Publication: Patients, general practitioners, diseases and health problems in urban general practice: a cross-sectional study on electronic patient records

Patients, general practitioners, diseases and health problems in urban general practice: a cross-sectional study on electronic patient records.
Nilsson G, Månsson J, Åhlfeldt H, Gunnarsson R, Strender L.
Primary Health Care Research & Development 2008:9(2):119-125.

Abstract

Background:

Statistics from primary health care in Sweden, as well as from other Nordic countries, have been sparse. The electronic patient records (EPR) will be an increasingly important source of clinical information. The aim of this study was to investigate types of encounters, managed diseases and health problems, and characteristics of patients and general practitioners (GPs) in everyday general practice using EPR.

Methods:

A multi-centre, cross-sectional database study of EPR in primary health care in Stockholm, Sweden. Twenty-six randomly selected GPs with 20 randomly selected encounters each. Main outcome measures were the number and distribution of diseases and health problems, age and gender of patients and GPs, and type of encounter.

Results:

The mean age of the patients was 51.2 years, 30.2% were aged 75 years or older, and 57.5% were women. The mean number of managed problems per encounter was 1.4. The most common specific diagnoses were essential hypertension (9.3% of the encounters) and acute upper respiratory infections (8.8%). Older patients had more health problems in each encounter (P = 0.000001). GPs differed regarding the characteristics of their patients, including sex, age and number of health problems managed at each encounter. The patients of different GPs differed regarding sex, age and number of health problems managed. Female and male patients had different diagnostic panoramas and they had a tendency to encounter a GP of the same sex (odds ratio 1.5, P = 0.053).

Conclusions:

We found that two diagnoses (essential hypertension and acute upper respiratory infections), four diagnostic groups, women and the elderly are predominant. Female and male patients have different diagnostic panoramas and they have a tendency to encounter a GP of the same sex.
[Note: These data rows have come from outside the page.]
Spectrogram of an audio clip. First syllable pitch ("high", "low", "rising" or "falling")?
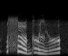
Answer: falling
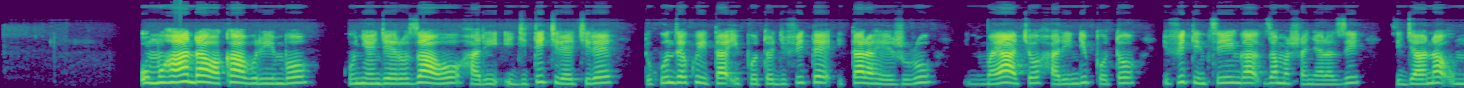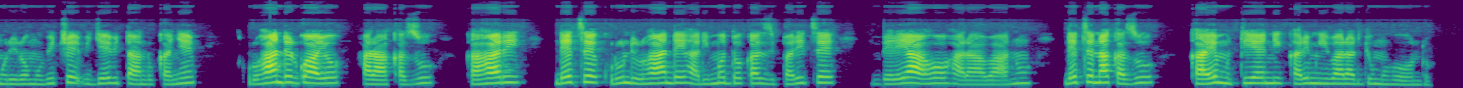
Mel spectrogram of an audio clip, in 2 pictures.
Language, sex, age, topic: Kinyarwanda, female, 18-24, government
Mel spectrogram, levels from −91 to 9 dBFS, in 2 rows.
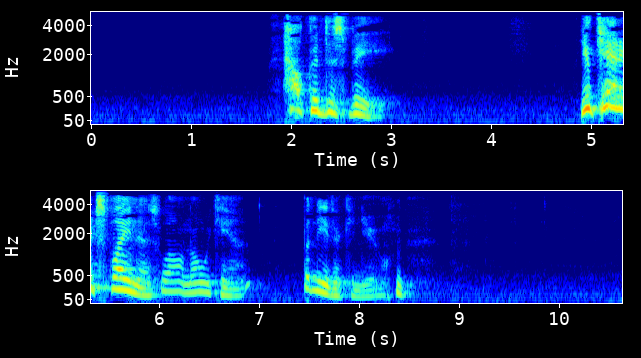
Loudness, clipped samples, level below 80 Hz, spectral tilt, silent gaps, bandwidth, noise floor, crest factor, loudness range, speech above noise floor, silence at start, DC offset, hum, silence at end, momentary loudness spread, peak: -31 LUFS; under 0.1%; -72 dBFS; -4.5 dB/octave; none; 5.4 kHz; -72 dBFS; 22 dB; 11 LU; 40 dB; 1.95 s; under 0.1%; none; 2.15 s; 18 LU; -12 dBFS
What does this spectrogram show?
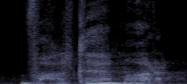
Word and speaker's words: Valdemar: V, not a W. Okay. Valdemar?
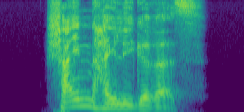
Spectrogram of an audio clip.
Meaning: strong/mixed nominative/accusative neuter singular comparative degree of scheinheilig
- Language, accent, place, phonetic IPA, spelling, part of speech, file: German, Germany, Berlin, [ˈʃaɪ̯nˌhaɪ̯lɪɡəʁəs], scheinheiligeres, adjective, De-scheinheiligeres.ogg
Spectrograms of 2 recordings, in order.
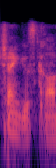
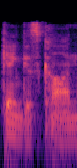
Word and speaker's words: Genghis Khan: Yeah, it's pronounced Genghis Khan, not Genghis Khan.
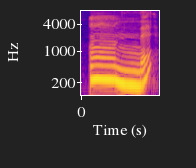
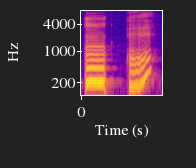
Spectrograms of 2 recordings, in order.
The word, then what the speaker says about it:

GPs differ regarding the characteristics of their patients, including sex, age and number of health problems managed at each encounter.


, from James Cook University
http://au.researchweb.org/is/jcu/user/publication?ref=78961